Port of Richards Bay
Located around 160 kilometers northeast of Durban, the Port of Richards Bay was originally built in 1976 almost exclusively for the export of coal, but has long since expanded to cater for other bulk and break-bulk export cargos.
The idea for a port at Richards Bay was first investigated in 1843 by Commissioner Henry Cloete who, after surveying the Mhlatuze estuary, decided that it had ‘little or no potential’ as a harbor. Despite this negative assessment, the need for a port to handle the export of South African coal resulted in a harbor being built anyway. Before long, a dedicated railway line connecting the Richards Bay Port with the provinces of Mpumalanga and Gauteng was built and harbor operations came into full swing.

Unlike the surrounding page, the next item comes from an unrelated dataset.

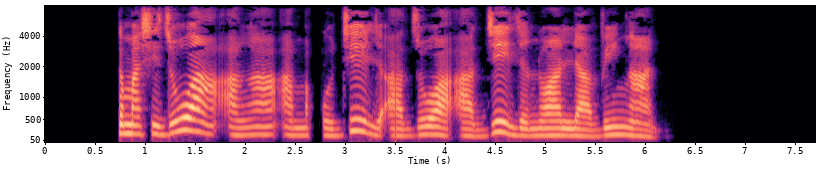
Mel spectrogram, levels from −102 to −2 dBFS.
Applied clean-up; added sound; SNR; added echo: none; none; none; none.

Today the port occupies roughly 2,157 hectares of land and 1,495 hectares of water, with space for expansion. Used primarily as an export terminal, the Port of Richards Bay handled 89 million tons of cargo in 2005, with indications that this volume will continue to increase. The port handles coal from KwaZulu Natal and Mpumalanga, as well as timber and granite from the Eastern Cape and Northern Cape. It also has rail links with Durban, Swaziland and Mozambique.